Ships operating in waves are continuously subjected to varying loads from waves. As a result of these loads the ship undergoes rigid body motions and deformations. The latter can be subdivided into two types, a quasi-static and a dynamic response. Two dynamic responses that are of interest for ships are springing and whipping. Springing is the steady-state resonant vibration of a flexural mode due to continuous wave loading. Whipping is the transient elastic vibration of the ship hull girder caused for example by slamming. Springing has an important contribution to increased lifetime consumption, whereas for assessment of ultimate stresses whipping is more important. One of the major uncertainties when examining global flexural response is the amount of damping to be incorporated. Because springing is a resonance phenomenon, damping is especially important.
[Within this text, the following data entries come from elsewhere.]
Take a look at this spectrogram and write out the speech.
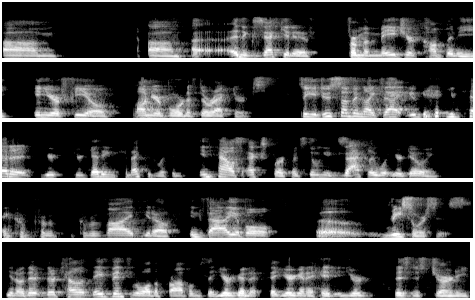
um, um, uh, an executive from a major company in your field on your board of directors. So you do something like that, you get you get it. You're, you're getting connected with an in-house expert that's doing exactly what you're doing and can, pro- can provide you know invaluable uh, resources. You know they're they're telling they've been through all the problems that you're gonna that you're gonna hit in your business journey,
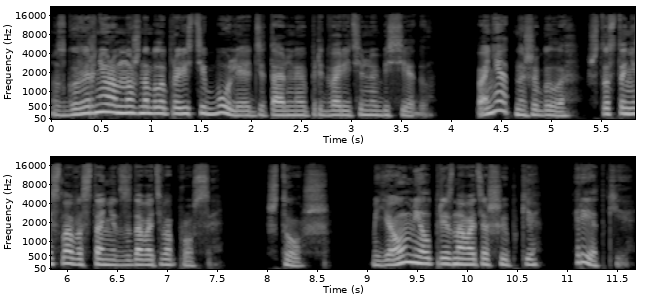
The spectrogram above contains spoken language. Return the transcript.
С гувернёром нужно было провести более детальную предварительную беседу. Понятно же было, что Станислава станет задавать вопросы. Что ж, я умел признавать ошибки. Редкие.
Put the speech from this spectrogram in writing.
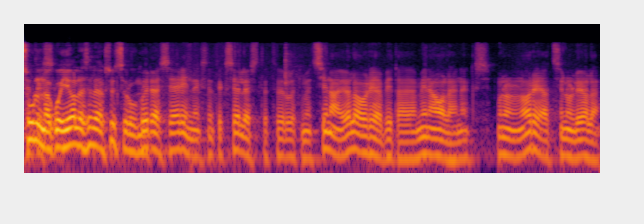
sul nagu ei ole selle jaoks üldse ruumi. kuidas see erineks näiteks sellest, et ütleme, et sina ei ole orjapidaja, mina olen, eks, mul on orjad, sinul ei ole.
In this paper Operational Modal Analysis is used to retrieve damping from in-service measurements and is tested for a heavily instrumented frigate type vessel. The aim of this paper is both to explain and discuss the methodology and to provide typical damping parameters which are needed in the assessment of whipping and springing. The paper also shows sensitivity of frequency and damping of the flexural modes to selected operational parameters. The research in this paper is restricted to the two node vertical bending mode. Acceleration data is most commonly used to derive mode shapes. For the present application, however, accelerations and strains were combined. In order to obtain useful results stringent filtering on mode shape, frequency, damping and stationarity of operating conditions should be applied. Operating in confined waters also has a noticeable effect. Variations in the observed natural frequency can be as large as 10%. These variations must be related to mass variations. At average operating speeds in moderate environmental conditions, the damping of the two node bending mode is around 0.6 to 1%. However, analysis presented in this paper have indicated that damping is related to speed and wave height. Specifically, the damping in 26 knots increases to 2.5% from the 1% at 15 knots. In beam sea conditions, an increase in damping from 0.7% to 1.2% was found in wave heights ranging from 1 to 2 m. This indicates that when studying extreme conditions different damping ratios are applicable compared to intermediate conditions.
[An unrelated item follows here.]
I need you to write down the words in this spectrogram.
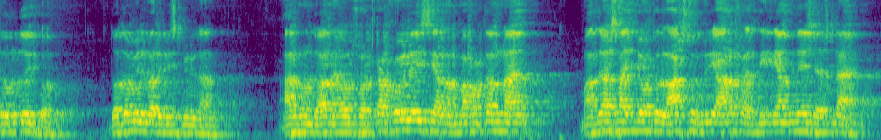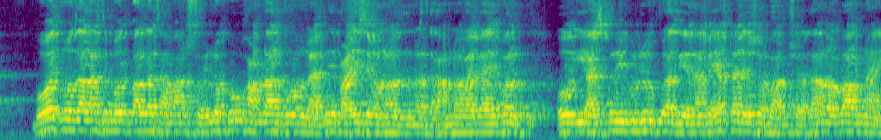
দৌড় দই তো যত মিল পারে বিশ মিনিট না। আর কোনো ধর নাই সরকার কই লাইছি আর লম্বা করতাম নাই মাদ্রাস সাহায্য কত লাখ শুক্রি আরও দিন দিনে শেষ নাই। বহুত মজা লাগছে, বহুত ভালো লাগছে। আমার শরীর খুব আর খুব লাইব্রেরি বাড়িছে মনে হয় আমরা ভাই ভাই বল, ও ই আইসক্রিম ভিডিও করে দিয়ে না একটা দেশ অভাব তার অভাব নাই।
waves, impacts and hydrostructuralmeasurements and controlhydrostructuralmonitoring